Last week saw the passing of comedian Gene Wilder. Although he had not made a movie for some 25 years, he is still regarded as one of the greats of comedy. Movies like Blazing Saddles are classics.

When interviewed a few years ago he said that he had stopped making movies, as he didn’t like the direction Hollywood had taken. He had gone on to another career as an author. One commentator observed last week that many of the films that Wilder had made would not be made today due to political correctness.

This is terribly sad and an indictment on our current censorious approach to humour. People will scream “offence” at literally the drop of a hat. Rather than take on scared cows we are now genuflecting to them.

When I was in high school the radio breakfast show was full of jokes. Necessarily they had to stay one side of the decency line due to it being public radio but nobody seemed to be offended if an Irish, Jewish or other joke was told. Everyone had a laugh!

Today you rarely hear jokes on the radio or anywhere for that matter. The perpetually outraged and offended PC brigade has stifled humour. It is particularly bad in the USA where numerous comedians now will not do shows on campuses (weren’t Universities meant to be bastions of free expression and for challenging sacred cows) or other places.

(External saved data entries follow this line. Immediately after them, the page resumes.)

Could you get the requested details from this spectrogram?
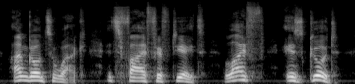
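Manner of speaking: put-on Swedish accent. Pretending to narrate his drive to work, in a pretend swedish accent. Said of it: "So I'm speaking a Swedish accent right now".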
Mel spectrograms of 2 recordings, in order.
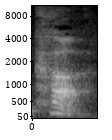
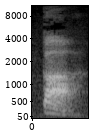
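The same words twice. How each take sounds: First: The k is released with a puff of breath. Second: The k is released with no puff of breath. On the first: "K H would be" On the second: "K would just be ka, no no breath coming out"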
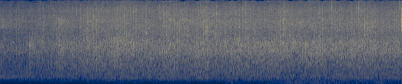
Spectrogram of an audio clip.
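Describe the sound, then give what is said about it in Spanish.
Loud, sustained applause from a crowd, a dense steady wash of clapping that fills the whole stretch without pause and with no voices standing out. “Dale un fuerte aplauso a Rey Reyes.”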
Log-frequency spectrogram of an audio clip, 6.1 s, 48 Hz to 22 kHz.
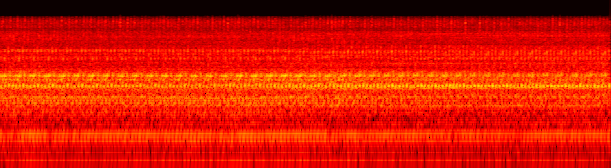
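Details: Renault F4R engine at idle: steady idle with faint, loosely regular tapping about three per second over the engine hum; source not identified. Abnormal engine noise at idle.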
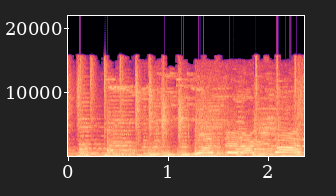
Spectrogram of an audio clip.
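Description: A live band playing upbeat dance music, with drums and bass keeping a steady beat under electric guitar and a gliding melody line.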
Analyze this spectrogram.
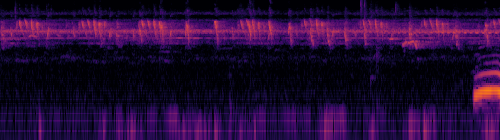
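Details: Hill prinia sounding during a trapping session where its call serves as a lure; rapid high chirped bursts follow one another about twice per second, with soft low knocks underneath and a brief lower sound at the very end.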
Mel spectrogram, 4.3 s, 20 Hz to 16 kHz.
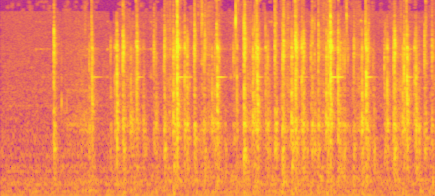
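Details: Singer 401A, sitting for decades, freshly cleaned and oiled, turned by hand before plugging in: a light, even clatter at roughly two or three needle strokes a second, smooth with no binding. It makes a nice stitch.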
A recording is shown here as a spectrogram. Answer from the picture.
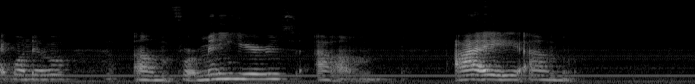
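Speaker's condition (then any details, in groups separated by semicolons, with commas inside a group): Cerebral palsy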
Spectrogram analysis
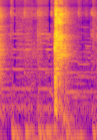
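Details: A single short, sharp adult cough over background music, an ordinary isolated cough.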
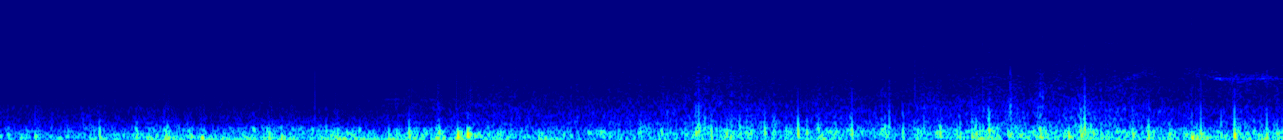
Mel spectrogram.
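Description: A hand with long red nails lightly scratches and rubs the surface of a rounded, fist-sized, dome-shaped fuzzy fabric cover over a microphone. The result is a continuous, muffled low rustle and scraping with soft, dull brushing strokes and no bright edge, swelling slightly in loudness toward the end.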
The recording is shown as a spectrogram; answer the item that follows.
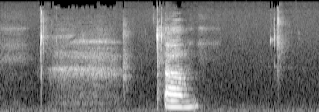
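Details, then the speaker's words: Adult man (husband) sneezing: a single loud voiced sneeze burst, a few faint clicks in a quiet room; sneeze. "did you guys hear that that was my husband sneezing there it goes again"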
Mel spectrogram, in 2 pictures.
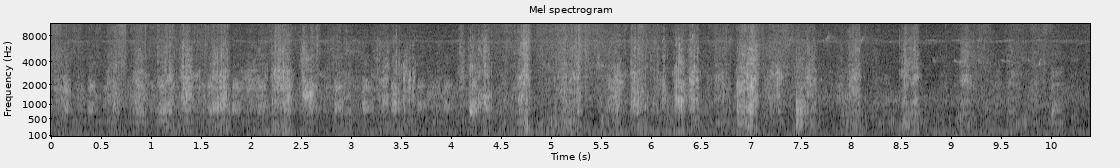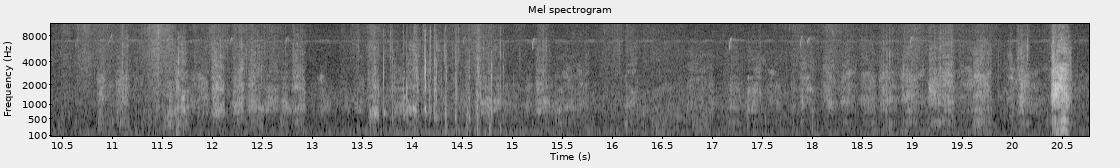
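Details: Playtime for two Cane Corso dogs, Tucker and Nessa, from Numenor Kennels: a long run of hurried, breathy panting with scattered louder thumps and scrapes, plus a sharp clatter near the end.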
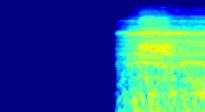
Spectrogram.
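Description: Silence, then about a second in a recording's background noise cuts in abruptly: a steady hiss and low rumble with a thin high whine running through it.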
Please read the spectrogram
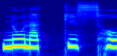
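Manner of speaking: ننکسہ very slow, the س breathy and weak, the ک doubled; hams on seen. Shown as a demonstration. Teacher showing hams to students, very slow breathy seen. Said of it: "تو ہم یہ کلمہ کو ایسے پڑھیں گے".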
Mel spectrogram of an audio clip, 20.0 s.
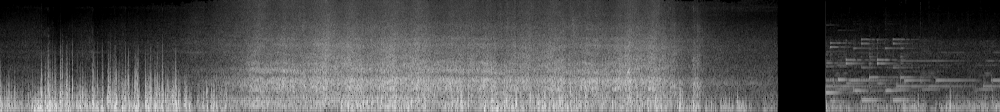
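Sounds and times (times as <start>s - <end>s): train rushing past: 0.2s - 15.3s.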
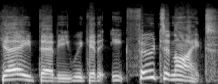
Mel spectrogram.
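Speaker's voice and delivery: put-on very high, piping little girl voice. Voicing a girl's voice coming out of a character's mouth: girl's voice. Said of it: "he hear a girl's voice commenting".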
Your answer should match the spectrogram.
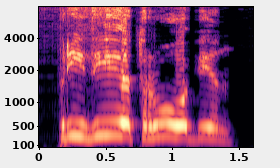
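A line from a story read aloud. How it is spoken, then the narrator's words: Shouted greeting. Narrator (Russian): крикнул отец Тук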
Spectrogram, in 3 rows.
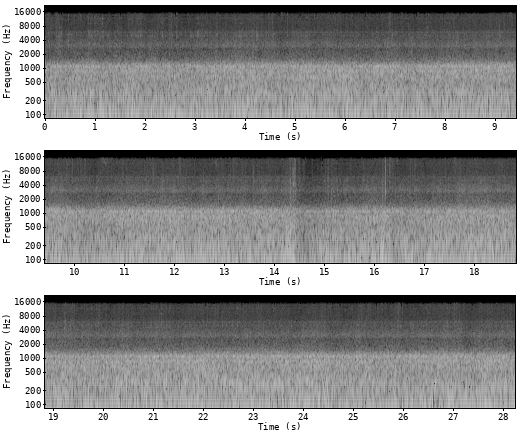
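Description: A car's V6 engine and tyres heard from inside the cabin while cruising on a highway: a steady low drone that eases slightly for a moment about halfway through.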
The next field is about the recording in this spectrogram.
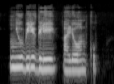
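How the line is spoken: Sad, tearful young woman. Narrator (Russian): грустно сказала девушка, и на ее глазах показались слезы

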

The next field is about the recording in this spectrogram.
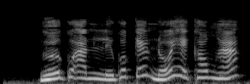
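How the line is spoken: Man's angry bellow. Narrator (Vietnamese): Người đàn ông quát tháo

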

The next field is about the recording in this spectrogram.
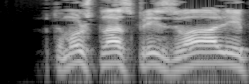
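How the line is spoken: Deep bass voice. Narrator (Russian): пробасил кто-то

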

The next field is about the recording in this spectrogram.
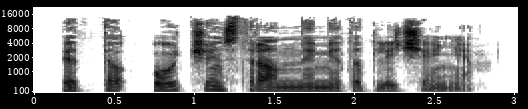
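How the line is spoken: Quiet. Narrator (Russian): тихо проговорил Эдриш

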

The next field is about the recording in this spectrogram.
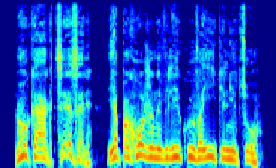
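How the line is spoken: Hoarse female rasp. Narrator (Russian): прохрипела она

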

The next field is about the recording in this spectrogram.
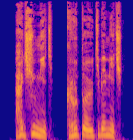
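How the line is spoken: Breathless exclamation. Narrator (Russian): выдохнул Буян

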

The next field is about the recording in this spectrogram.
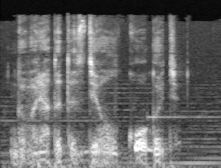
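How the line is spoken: Hoarse rasp. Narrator (Russian): прохрипела синяя звезда

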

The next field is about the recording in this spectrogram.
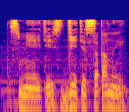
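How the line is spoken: Muttering. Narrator (Russian): пробормотал разведчик

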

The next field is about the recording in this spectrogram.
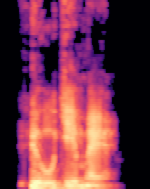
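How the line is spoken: Hoarse reply. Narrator (Russian): хрипло ответил тот

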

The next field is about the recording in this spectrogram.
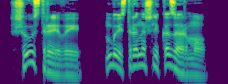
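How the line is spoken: Snorted. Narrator (Russian): хмыкнул тот

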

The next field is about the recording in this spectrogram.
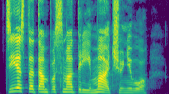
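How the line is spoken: Woman shouting. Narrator (Russian): крикнула вслед уходящему мужу женщина

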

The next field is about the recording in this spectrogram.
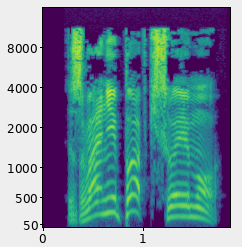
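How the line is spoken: Barked by ex-officer. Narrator (Russian): рявкнул на нее бывший прапорщик

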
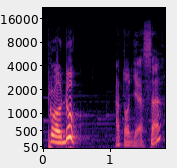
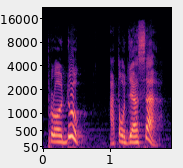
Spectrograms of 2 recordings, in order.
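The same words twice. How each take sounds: First: The pitch rises and falls across the words. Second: The words are hit with strong stress. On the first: "Kalau irama" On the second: "Kalau aksentuasi"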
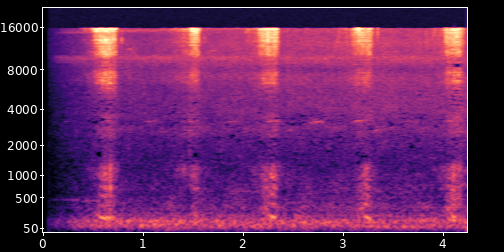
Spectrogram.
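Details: Cocker spaniel puppy snoring: soft, breathy snorts repeating about every 0.8 seconds, each a short hissing burst over a low rumble, steady and quiet throughout.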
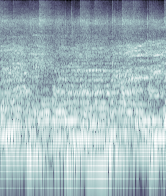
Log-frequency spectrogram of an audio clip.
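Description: Church choir singing a communion hymn, many voices together, steady and continuous.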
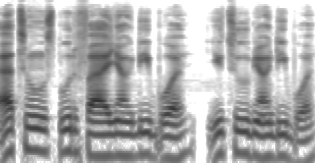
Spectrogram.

This includes Jerry Seinfeld, Chris Rock and Bill Maher – all excellent entertainers.

Comedy by its nature is meant to make us laugh (obviously) but also challenge us. Time magazine reports that a new documentary called “Can we take a joke?” has just been released. Penn Jillette is quoted as saying “outrage is a powerful political tool” and “you can’t have an exchange of ideas if there’s a chilling effect”.

And therein lies the key. Being offended is the get out of jail free card when you don’t have a valid counter argument to what is being said. As Lewis Beale wrote in Time “I’m offended has become the mantra of the thin-skinned”. He notes that part of Donald Trump’s appeal is that he is “relentlessly” un–PC.

Laughter is healthy. It lower blood pressure, slows the heart rate, reduces production of stress hormones and promotes the release of our happy hormones. We feel good when we laugh. We do not feel good when we are outraged.

The real problem is that those who want to be offended want to stop others having a laugh. As Beale adds, “No one says you have to like the joke. Just don’t silence the jokester”.

This nails it. Those who want to be miserable and perpetually offended have a right to do so. But those who want to enjoy laughter and humour have no lesser right.

There is an old adage that laughter is the best medicine. This is true. In todays world we all could do with a bit more laughter. Laughter is far healthier than outrage.